After playing around a bit more I found out that there are two "four click combinations" that will bring up a screen with some information: left, left, right, right gives you the application and system version; left, left, right, left a hole bunch more version data, the location of the machine and whatnot.
At the point where I had found the first working combination and began trying out others I kind of felt like in a good old point and click adventure. :D Thanks for the entertainment, Deutsche Bahn. ^^
*An association of public transport authorities.
Maybe not that interesting, but I felt like this had to appear here. I got my RPi in July and recently started to build a Lego case for it. The one you see on the picture (fullsize) was initially just "find as much red parts as possible and use the other colors to create a prototype".
After a while I started to replace strange colors (brown, green, pink, etc.) and black as well as grey bricks in my prototype with similar parts in blue, white or yellow. What you see is how far I got ... a few flat parts and a bigger "window" for the LEDs are still to be found. The completely red version is far from complete. I'd need 9 1x1 flat bricks with a flat surface on the top — not sure if we have that much.
Anyway — the Pi is up and running, serving mostly as an IRC client at the moment; guess it'll have the honor to take care of one or the orther cronjob in the near future and offer some web based "services" for me.
Miscellaneous information: I got the idea to build a Lego case from Biz's LEGO case. I used pants for my case because they leave a bit more space inside. Everything located above a slot is fixed to the lid, so the Pi can be taken out once the case is opened withough the need to take it apart. I noticed that my case might not leave enough space for an RCA plug but I don't plan to use it anyway. I use Arch Linux ARM. Here's a picture of my Raspberry Pi next to a raspberry pie.
A few weeks ago I thought it would be nice to try out time-lapse photography. I searched for ways to trigger my DSLR in given inverals and found, that the plug for wired remotes was some proprietary Nikon thing and timer remotes cost 40€ upwards.
Fortunately, DSLRs can also be triggered using an infrared signal. I already owned an Nikon ML-L3, a normal IR remote compatible to my Nikon D80. So what I did (and what you can also do to have fun with IR devices) was this.
Simply connect an IR LED to an audio cable and use it to record and send IR signals. It's that easy. : )
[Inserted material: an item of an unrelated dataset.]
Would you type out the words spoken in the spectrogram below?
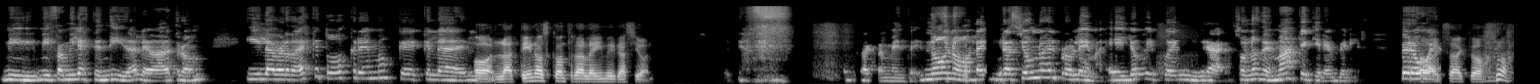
mi, mi, familia extendida le va a Trump y la verdad es que todos creemos que, que la... Oh, latinos contra la inmigración. Exactamente. No, no, la inmigración no es el problema. Ellos pueden inmigrar, son los demás que quieren venir. Pero bueno. exacto.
If you're interested in further information on this topic have a look at the following links:
Jim Watters - Nikon D70s MC-DC1 remote
www.doc-diy.net :: camera remote release pinout list
DIY Infrared transmitter for iPhone, iPod
Arduino – IR remote/ intervalometer for Nikon D80 DSLR (that means timelapse photography yarrr!)
bigmike.it - infrared remote control for Nikon
Arch Linux! Wacom! W00t! <3 :D
Okay ... one thing at a time ... After a good year of using Ubuntu I now switched to Arch Linux. The reason being that I'll be forced to build a system fitting to my needs.
Thanks to the great beginner's guide on archlinux.org I managed to set up a basic system pretty fast and I didn't even run into that much problems. ^^ At the moment I'm using awesome as a window manager — which, btw, is absolutely doing justice to its name —, emelFM2 as my filemanager (also a great component), sxiv for viewing images and apart from that the common stuff that I already used before ... Firefox, VLC, GIMP, XAMPP, etc.
The thing that caused the most problems so far and, additionally, the second topic in this blog entry, is my new Wacom Bamoo Pen tablet. I chose a Wacom tablet because I knew about the Linux Wacom Project. Unfortunately the tablet I got is a relatively new model and isn't yet supported by the standard linuxwacom package you get from the repositories. Thus I had to use a package from the AUR, patch it and manually change some stuff — which I managed to do because of the great help I got from some guys from #archlinux.de. : )
So ... I now got a new, awesome system and a nice drawing tablet. The only thing I'm missing now is drawing skills. :D But that's fine, I got the tablet mainly for postprocessing of photos and doing stupid things on imageboards. ^^